▶ [RECORD EXTRACTS]
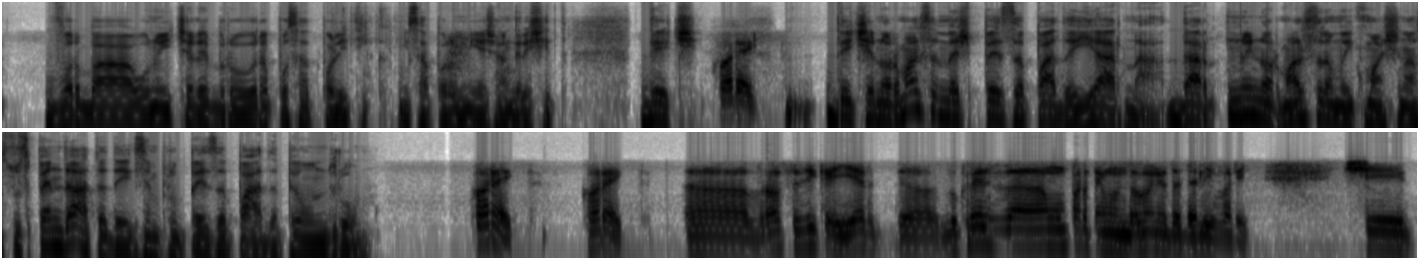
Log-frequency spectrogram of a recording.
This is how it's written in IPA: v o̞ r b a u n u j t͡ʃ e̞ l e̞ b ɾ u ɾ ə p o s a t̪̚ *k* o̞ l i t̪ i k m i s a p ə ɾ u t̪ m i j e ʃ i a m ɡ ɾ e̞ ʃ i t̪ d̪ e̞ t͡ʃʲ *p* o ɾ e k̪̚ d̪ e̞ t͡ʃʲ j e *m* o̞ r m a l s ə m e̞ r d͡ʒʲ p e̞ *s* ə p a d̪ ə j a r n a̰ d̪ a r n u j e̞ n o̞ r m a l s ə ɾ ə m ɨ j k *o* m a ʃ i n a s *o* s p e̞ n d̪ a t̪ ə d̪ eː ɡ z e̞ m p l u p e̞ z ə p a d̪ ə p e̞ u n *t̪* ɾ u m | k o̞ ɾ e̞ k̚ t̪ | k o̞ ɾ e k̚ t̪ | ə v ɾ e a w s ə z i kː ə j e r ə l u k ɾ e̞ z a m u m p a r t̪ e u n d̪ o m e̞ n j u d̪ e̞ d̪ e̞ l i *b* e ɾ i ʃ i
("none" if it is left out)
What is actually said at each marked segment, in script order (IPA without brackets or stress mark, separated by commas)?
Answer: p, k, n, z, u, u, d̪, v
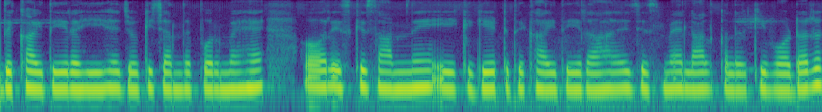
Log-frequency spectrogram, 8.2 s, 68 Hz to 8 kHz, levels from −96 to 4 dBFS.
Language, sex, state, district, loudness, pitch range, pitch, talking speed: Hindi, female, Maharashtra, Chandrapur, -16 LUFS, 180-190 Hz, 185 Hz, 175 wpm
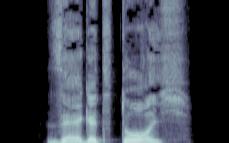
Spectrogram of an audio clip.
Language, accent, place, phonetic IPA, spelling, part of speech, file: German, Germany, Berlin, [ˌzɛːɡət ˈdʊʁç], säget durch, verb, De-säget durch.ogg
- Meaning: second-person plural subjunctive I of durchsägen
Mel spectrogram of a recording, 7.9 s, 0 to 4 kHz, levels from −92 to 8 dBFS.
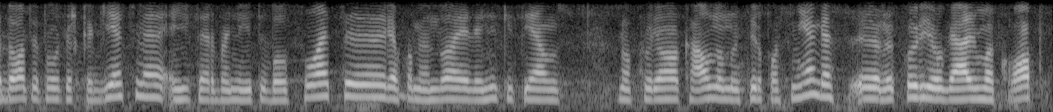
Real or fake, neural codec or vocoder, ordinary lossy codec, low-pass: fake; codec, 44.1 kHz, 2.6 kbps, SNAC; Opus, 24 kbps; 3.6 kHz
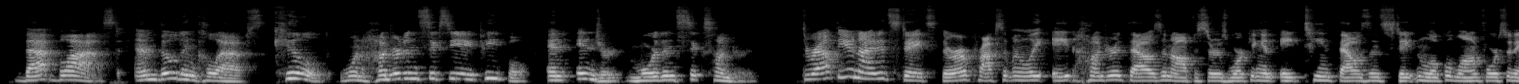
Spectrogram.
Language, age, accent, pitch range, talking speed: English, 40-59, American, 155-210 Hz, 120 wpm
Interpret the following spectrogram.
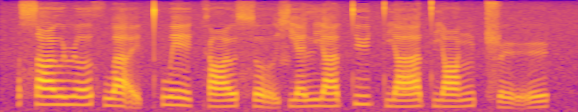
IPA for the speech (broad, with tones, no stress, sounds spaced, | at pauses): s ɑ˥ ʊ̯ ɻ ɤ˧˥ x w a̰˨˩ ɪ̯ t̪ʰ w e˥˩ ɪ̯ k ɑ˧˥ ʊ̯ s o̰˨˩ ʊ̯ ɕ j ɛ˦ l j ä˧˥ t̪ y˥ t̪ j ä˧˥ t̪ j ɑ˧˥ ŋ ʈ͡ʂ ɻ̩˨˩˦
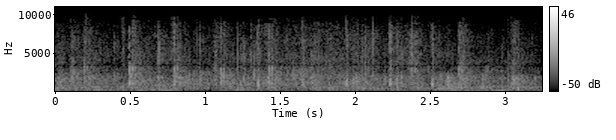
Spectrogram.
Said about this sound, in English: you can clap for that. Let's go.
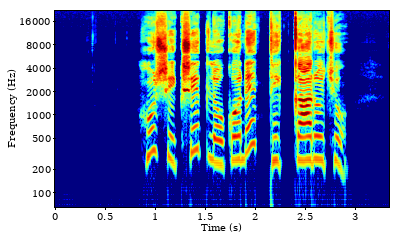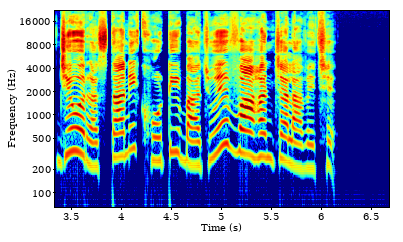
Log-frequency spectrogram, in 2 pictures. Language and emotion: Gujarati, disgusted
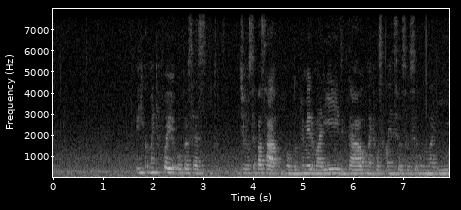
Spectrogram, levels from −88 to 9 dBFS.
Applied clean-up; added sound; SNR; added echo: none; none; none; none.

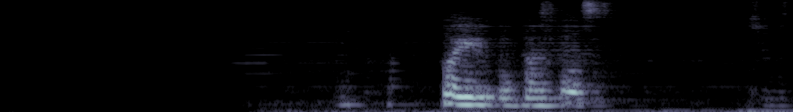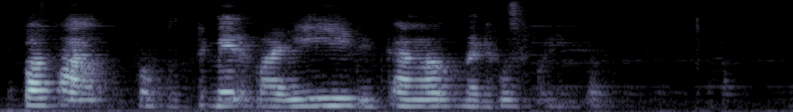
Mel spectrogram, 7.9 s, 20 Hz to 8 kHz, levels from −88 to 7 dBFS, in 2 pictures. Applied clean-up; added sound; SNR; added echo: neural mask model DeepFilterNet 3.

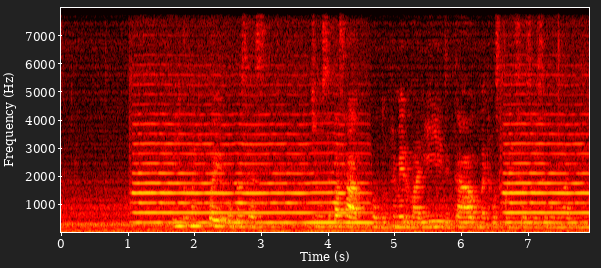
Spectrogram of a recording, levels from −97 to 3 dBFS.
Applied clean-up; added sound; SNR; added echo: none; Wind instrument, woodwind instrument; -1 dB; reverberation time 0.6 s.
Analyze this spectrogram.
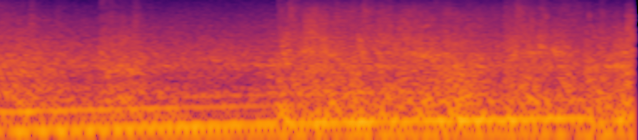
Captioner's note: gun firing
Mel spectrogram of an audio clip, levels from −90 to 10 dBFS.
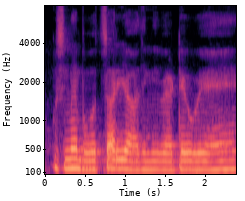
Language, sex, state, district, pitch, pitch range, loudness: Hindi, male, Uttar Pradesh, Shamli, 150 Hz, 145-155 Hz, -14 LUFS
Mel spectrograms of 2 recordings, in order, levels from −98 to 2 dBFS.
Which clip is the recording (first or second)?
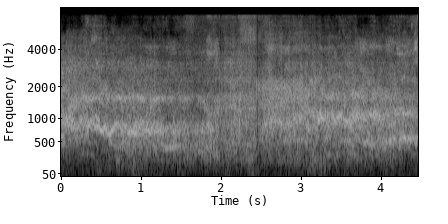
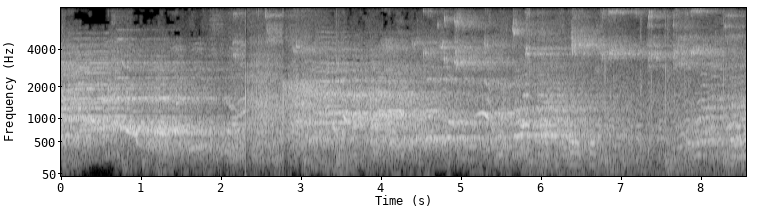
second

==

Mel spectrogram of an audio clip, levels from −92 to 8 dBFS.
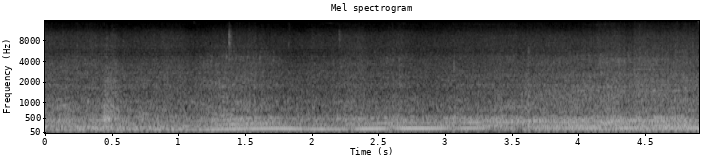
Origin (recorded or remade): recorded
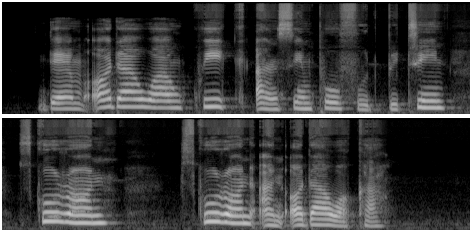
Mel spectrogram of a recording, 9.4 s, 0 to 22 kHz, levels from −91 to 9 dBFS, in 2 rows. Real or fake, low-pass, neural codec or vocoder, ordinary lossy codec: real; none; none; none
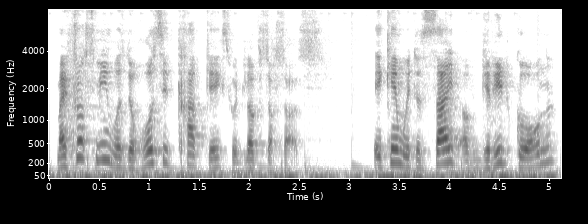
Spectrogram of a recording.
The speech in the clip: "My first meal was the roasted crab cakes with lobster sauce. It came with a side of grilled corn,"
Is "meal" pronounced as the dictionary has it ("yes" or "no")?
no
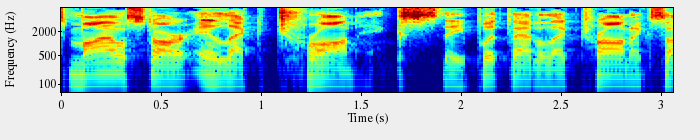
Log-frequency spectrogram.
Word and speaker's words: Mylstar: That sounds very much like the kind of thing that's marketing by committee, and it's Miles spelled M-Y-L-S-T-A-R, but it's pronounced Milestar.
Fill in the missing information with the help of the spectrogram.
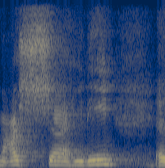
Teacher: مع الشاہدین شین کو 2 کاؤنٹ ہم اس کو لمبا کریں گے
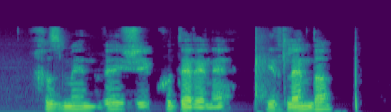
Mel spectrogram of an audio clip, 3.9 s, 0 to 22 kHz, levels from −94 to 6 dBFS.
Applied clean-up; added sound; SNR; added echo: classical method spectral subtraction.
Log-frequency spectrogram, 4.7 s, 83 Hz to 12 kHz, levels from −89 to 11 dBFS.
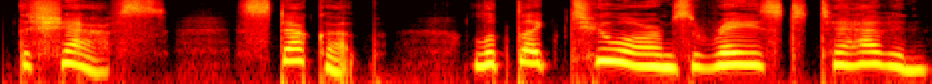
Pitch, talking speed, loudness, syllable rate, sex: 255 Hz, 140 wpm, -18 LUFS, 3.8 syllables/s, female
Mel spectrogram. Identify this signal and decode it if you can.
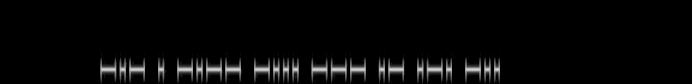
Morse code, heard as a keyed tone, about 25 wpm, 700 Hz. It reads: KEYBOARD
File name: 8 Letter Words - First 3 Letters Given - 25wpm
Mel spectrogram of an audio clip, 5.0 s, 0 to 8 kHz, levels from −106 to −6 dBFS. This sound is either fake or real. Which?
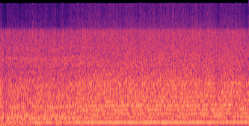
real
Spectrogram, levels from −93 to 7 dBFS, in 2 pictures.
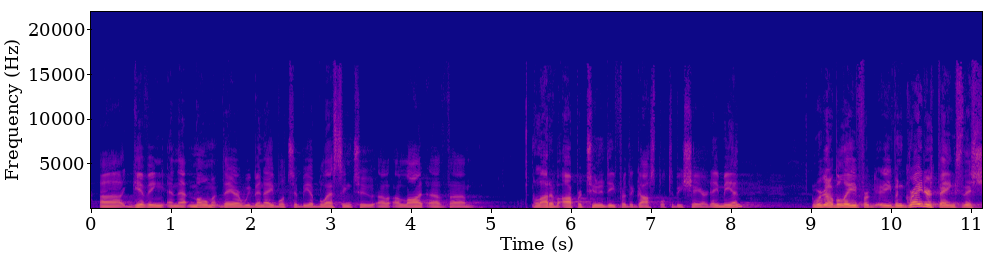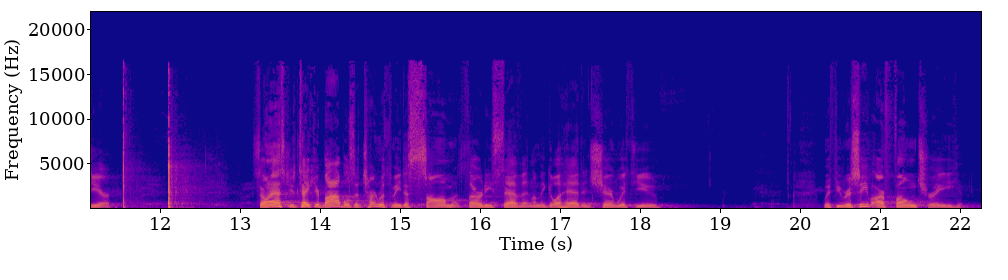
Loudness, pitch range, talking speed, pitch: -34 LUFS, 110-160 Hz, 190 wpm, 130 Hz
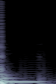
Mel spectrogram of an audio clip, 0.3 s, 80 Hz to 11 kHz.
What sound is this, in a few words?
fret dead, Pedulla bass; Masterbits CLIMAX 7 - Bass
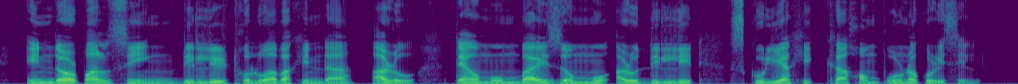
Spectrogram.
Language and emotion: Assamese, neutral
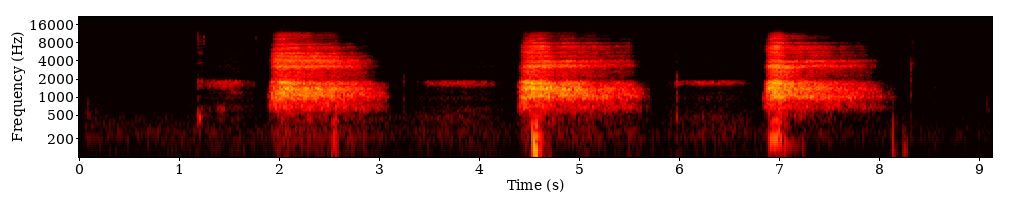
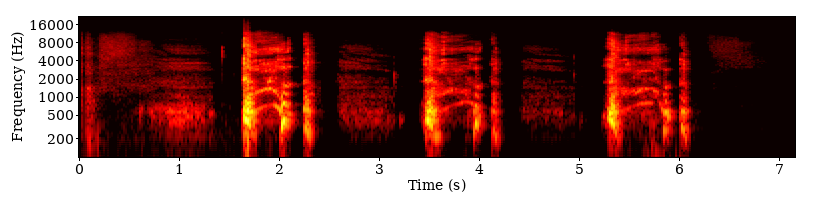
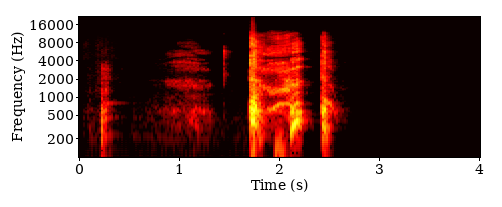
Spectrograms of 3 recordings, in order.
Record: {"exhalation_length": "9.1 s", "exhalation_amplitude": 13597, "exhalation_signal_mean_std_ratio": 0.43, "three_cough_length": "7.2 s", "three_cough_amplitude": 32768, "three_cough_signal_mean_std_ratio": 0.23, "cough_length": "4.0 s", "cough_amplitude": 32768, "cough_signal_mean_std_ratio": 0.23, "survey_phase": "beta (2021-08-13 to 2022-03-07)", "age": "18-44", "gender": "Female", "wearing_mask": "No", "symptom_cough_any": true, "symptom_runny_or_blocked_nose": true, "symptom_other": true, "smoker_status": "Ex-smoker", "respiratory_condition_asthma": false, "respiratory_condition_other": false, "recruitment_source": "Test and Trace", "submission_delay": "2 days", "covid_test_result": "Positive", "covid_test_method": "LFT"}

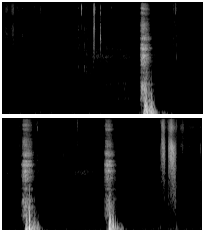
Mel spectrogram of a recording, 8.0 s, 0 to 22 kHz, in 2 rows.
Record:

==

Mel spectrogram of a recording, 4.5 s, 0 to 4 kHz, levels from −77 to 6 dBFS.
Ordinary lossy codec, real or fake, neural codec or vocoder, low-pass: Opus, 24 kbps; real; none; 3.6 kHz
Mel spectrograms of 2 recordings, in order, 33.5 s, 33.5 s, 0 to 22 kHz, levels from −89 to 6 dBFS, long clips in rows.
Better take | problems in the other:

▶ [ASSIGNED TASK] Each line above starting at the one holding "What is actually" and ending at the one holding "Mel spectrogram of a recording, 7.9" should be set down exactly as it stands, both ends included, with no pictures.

▶ [TASK SOLUTION]
What is actually said at each marked segment, in script order (IPA without brackets or stress mark, separated by commas)?
Answer: p, k, n, z, u, u, d̪, v
Log-frequency spectrogram, 8.2 s, 68 Hz to 8 kHz, levels from −96 to 4 dBFS.
Language, sex, state, district, loudness, pitch range, pitch, talking speed: Hindi, female, Maharashtra, Chandrapur, -16 LUFS, 180-190 Hz, 185 Hz, 175 wpm
Spectrogram of an audio clip.
Language, accent, place, phonetic IPA, spelling, part of speech, file: German, Germany, Berlin, [ˌzɛːɡət ˈdʊʁç], säget durch, verb, De-säget durch.ogg
- Meaning: second-person plural subjunctive I of durchsägen
Mel spectrogram of a recording, 7.9 s, 0 to 4 kHz, levels from −92 to 8 dBFS.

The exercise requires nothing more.